[Saved data entries]
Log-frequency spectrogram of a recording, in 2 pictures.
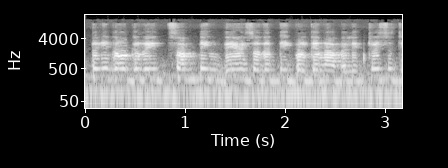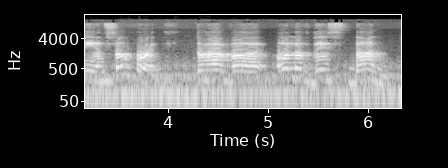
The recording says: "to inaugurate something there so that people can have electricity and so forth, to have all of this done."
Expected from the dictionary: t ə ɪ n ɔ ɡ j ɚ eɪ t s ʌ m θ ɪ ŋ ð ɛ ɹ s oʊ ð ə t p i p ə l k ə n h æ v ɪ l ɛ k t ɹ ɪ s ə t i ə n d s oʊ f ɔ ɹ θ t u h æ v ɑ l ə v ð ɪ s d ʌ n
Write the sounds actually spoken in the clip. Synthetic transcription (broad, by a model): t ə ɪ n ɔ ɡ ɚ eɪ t s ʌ m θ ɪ ŋ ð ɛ ɹ s oʊ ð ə t p i p ə l k ə n h æ v ɪ l ɛ k t ɹ ɪ s ə t i ə n d s oʊ f ɔ ɹ θ t u h æ v ɑ l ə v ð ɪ s d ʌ n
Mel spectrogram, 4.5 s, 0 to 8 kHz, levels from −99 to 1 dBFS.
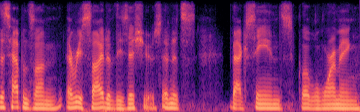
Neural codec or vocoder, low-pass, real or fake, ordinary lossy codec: none; 7.2 kHz; real; Opus, 24 kbps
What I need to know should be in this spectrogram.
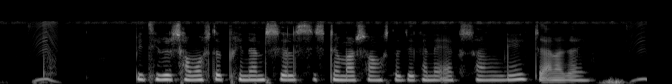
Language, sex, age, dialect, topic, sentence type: Bengali, female, 25-30, Northern/Varendri, banking, statement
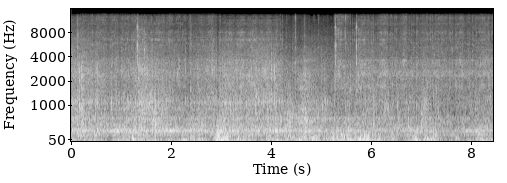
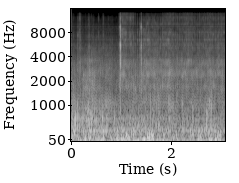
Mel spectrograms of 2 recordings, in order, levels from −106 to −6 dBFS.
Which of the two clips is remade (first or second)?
second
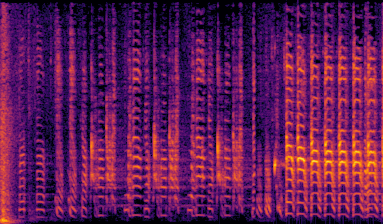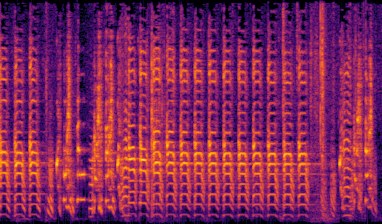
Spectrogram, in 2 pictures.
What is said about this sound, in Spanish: A modo de ejemplo tenemos este sonido de pájaros.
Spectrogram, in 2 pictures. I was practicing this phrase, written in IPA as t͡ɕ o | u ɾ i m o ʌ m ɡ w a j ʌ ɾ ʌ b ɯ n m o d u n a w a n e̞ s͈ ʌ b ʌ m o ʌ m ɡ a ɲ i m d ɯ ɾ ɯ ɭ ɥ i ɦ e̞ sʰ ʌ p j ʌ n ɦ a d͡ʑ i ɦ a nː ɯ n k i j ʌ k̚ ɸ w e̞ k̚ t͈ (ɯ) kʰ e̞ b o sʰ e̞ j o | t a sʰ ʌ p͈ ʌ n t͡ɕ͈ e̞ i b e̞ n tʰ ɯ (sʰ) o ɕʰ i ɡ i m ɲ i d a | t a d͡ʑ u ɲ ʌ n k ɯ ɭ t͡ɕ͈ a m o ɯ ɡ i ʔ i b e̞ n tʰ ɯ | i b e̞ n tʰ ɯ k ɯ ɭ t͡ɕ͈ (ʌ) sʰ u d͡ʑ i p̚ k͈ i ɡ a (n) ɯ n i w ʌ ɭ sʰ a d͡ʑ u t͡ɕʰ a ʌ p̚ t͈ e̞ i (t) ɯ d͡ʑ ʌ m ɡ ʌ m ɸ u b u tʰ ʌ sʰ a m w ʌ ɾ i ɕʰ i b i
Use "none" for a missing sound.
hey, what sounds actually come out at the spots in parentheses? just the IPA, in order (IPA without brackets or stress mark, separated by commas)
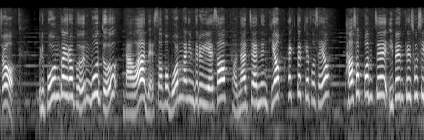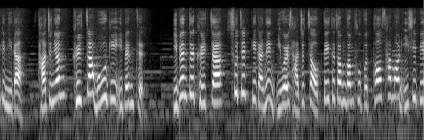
ɯ, sʰ, a, n, tʰ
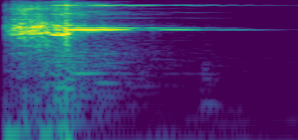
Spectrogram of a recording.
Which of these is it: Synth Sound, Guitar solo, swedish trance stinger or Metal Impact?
Metal Impact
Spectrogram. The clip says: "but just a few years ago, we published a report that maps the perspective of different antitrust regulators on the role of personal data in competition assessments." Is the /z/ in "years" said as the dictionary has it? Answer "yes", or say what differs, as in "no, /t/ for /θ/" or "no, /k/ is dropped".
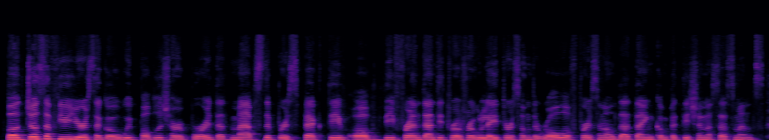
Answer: no, /s/ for /z/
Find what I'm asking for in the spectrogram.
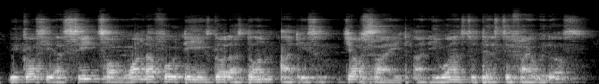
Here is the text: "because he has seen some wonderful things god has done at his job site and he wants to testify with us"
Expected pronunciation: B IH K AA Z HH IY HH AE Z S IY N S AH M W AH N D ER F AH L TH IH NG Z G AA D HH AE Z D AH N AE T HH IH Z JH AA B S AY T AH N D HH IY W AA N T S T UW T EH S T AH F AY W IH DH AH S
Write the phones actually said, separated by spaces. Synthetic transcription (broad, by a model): B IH K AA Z HH IY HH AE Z S IY N S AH M W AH N D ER F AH L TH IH NG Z G AA D HH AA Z D AH N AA T HH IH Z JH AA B S AY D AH N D HH IY W AA N T S T UW T EH S T AH F AY W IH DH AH S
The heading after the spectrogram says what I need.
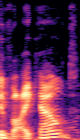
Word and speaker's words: Viscount: Like, when I say Viscount, that's the proper pronunciation. But I will always get Americans in the comments saying, it's Viscount? It's like, no, it's Viscount for you. It's Viscount for pretty much everyone else.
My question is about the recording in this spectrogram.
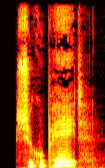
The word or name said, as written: psykopat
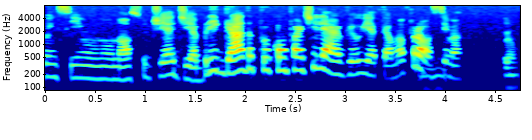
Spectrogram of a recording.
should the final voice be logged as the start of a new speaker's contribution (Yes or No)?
Yes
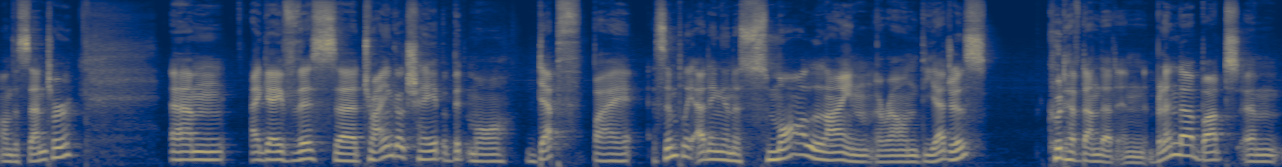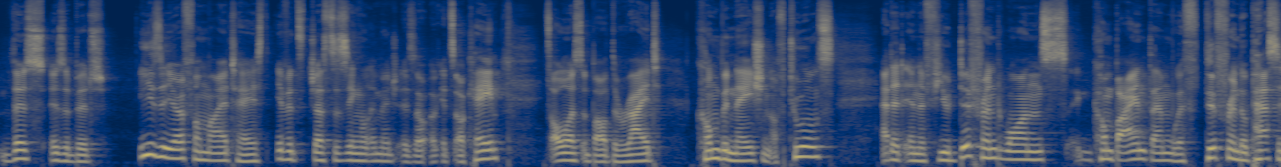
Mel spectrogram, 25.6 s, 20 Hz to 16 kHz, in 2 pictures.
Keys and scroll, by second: 6.1 d, 7.8 x, 17.8 Return, 23.4 Delete.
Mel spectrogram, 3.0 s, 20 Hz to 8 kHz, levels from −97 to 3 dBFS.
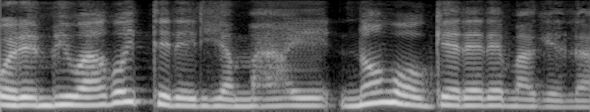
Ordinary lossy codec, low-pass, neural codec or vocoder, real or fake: none; none; codec, 16 kHz, 0.8 kbps, ZipCodec; fake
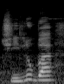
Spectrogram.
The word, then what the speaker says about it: Kiluba: constituée des autochtones Baluba, locuteurs du Kiluba, prononcés Chiluba, sans que ce soit ce Chiluba d'Mbujumai.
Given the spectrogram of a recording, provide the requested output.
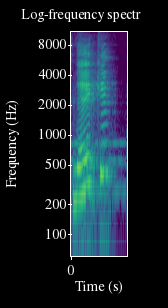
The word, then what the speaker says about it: لكن: استخدامها غلط وكتبتها غلط كلمه لكن ما حدش يكتبها بالطريقه دياني لازم نكتبها بالشكل ده لان هي فيها حرف الالف ينطق ولا يكتب وكمان عندنا للوطن افضل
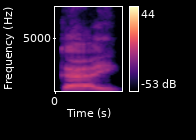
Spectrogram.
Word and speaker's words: chi: Acuérdense que la chi, también la pueden pronunciar como kai, como kai, como kai, kai, así como la conjunción.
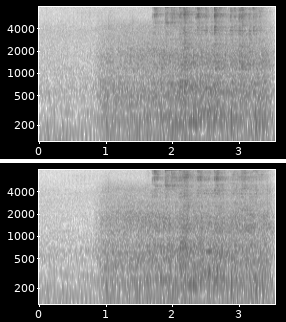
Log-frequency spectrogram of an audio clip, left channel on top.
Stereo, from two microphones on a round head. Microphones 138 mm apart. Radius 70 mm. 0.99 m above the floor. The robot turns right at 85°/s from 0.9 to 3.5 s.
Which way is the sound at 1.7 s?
30° right.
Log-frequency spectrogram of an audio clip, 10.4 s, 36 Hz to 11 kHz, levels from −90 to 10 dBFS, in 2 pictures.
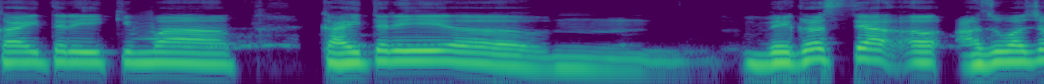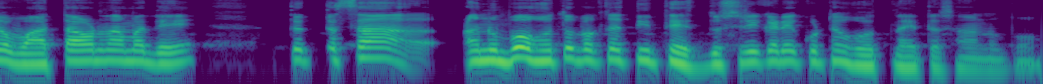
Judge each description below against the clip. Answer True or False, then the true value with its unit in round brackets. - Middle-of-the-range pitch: True (165 Hz)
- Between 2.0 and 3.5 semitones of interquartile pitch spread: True (2.8 semitones)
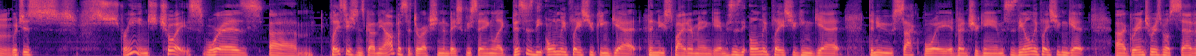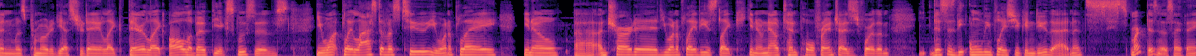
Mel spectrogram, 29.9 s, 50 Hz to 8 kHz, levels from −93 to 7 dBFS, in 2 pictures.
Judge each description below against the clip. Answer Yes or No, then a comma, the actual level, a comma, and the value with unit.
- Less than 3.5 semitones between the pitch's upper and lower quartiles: No, average, 3.9 semitones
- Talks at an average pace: No, fast, 215 wpm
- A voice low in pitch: Yes, low, 120 Hz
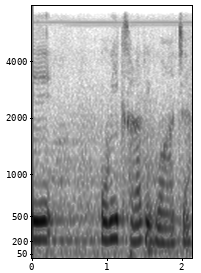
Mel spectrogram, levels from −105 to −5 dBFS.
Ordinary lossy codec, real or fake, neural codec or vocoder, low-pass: none; real; none; 7.2 kHz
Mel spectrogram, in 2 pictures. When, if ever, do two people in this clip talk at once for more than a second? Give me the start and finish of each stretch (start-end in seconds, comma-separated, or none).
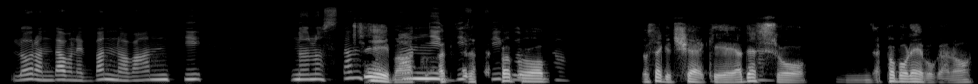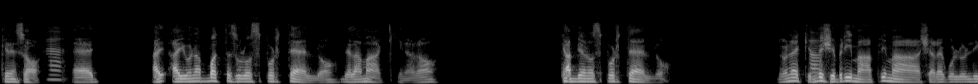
3.5-5.5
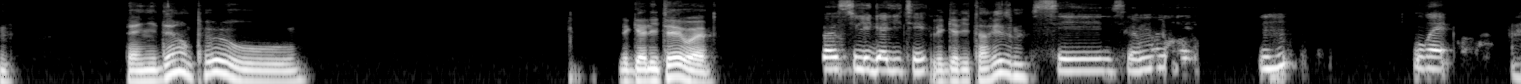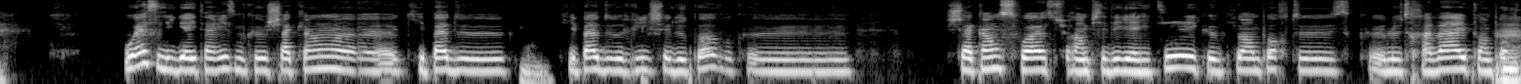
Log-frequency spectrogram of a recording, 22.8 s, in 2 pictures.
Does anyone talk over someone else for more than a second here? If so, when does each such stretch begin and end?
none

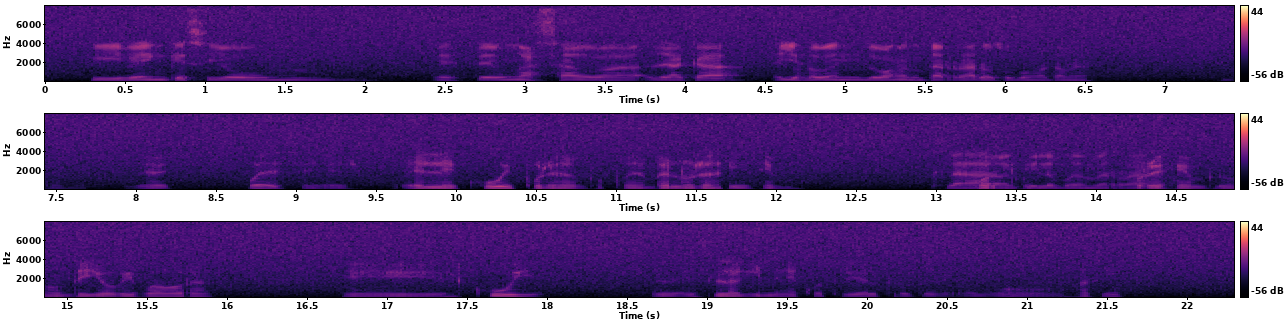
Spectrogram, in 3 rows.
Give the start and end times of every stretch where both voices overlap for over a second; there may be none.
none

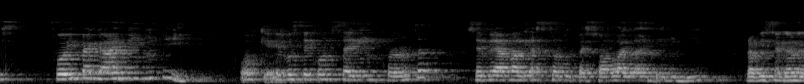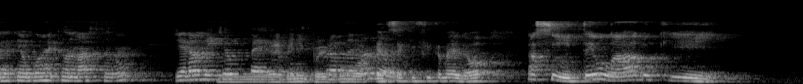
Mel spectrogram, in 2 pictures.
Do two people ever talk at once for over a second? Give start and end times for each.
10.2-12.0

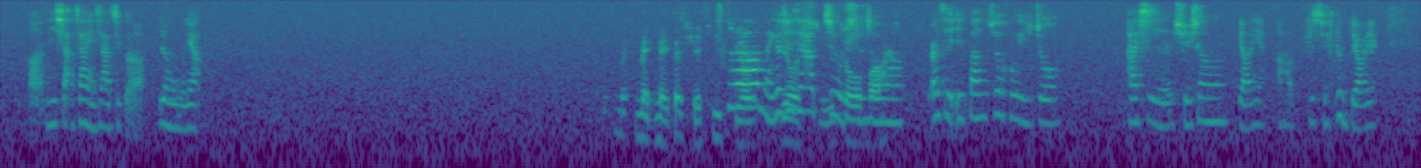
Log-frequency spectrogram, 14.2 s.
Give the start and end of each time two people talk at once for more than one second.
7.2-8.8

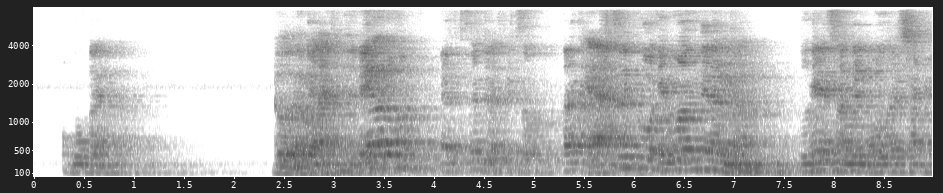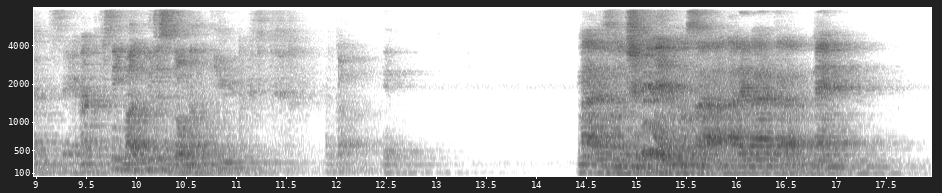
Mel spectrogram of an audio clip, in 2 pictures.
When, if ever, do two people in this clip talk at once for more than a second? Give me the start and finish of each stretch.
none

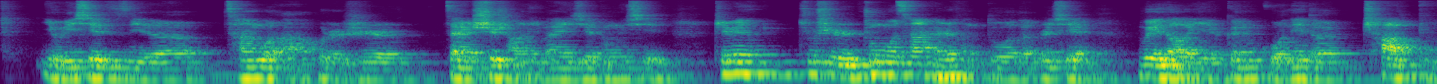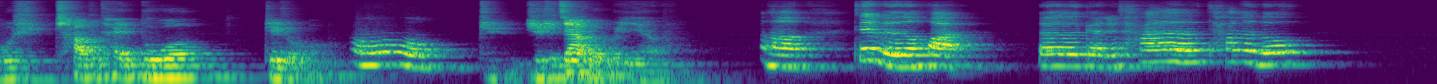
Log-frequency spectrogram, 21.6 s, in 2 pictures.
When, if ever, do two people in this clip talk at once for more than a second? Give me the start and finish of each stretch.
none

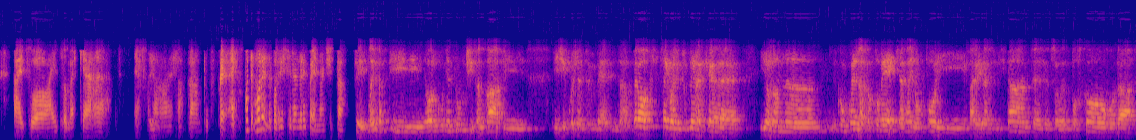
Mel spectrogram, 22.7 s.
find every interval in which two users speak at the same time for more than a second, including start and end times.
none

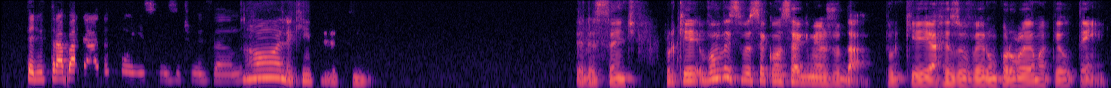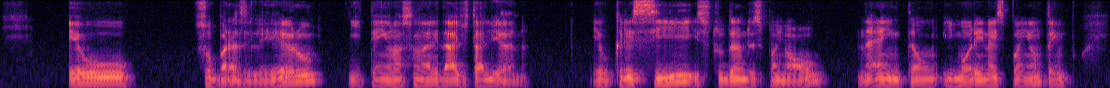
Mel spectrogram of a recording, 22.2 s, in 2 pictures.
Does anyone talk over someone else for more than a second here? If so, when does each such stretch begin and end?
none

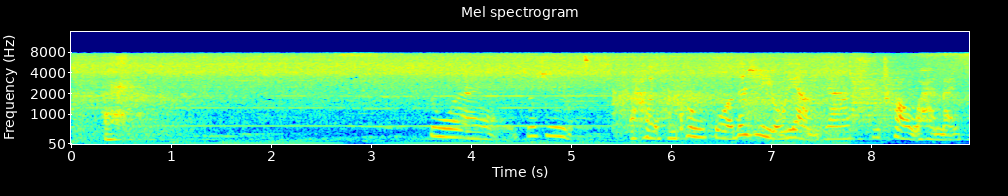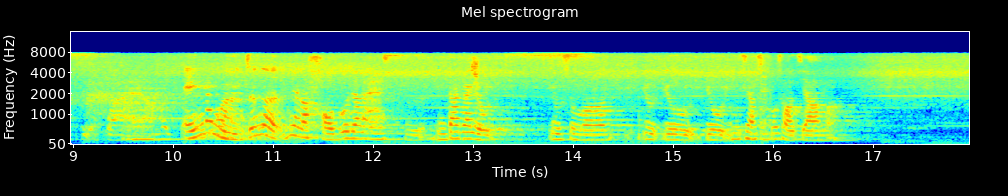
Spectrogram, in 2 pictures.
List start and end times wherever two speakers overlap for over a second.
9.6-10.9

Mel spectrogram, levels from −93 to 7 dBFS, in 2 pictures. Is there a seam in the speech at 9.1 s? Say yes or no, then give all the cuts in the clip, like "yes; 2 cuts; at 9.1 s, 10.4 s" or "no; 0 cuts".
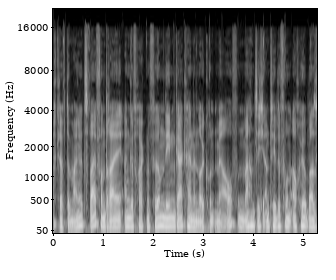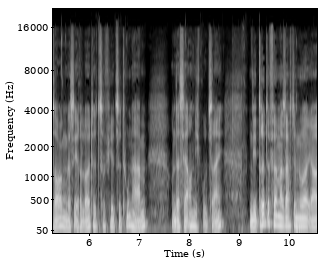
no; 0 cuts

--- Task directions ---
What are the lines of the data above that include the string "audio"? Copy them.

--- Solution for this exercise ---
Log-frequency spectrogram of an audio clip, left channel on top.
Log-frequency spectrogram of an audio clip, 10.4 s, 36 Hz to 11 kHz, levels from −90 to 10 dBFS, in 2 pictures.
Mel spectrogram of an audio clip, in 2 pictures.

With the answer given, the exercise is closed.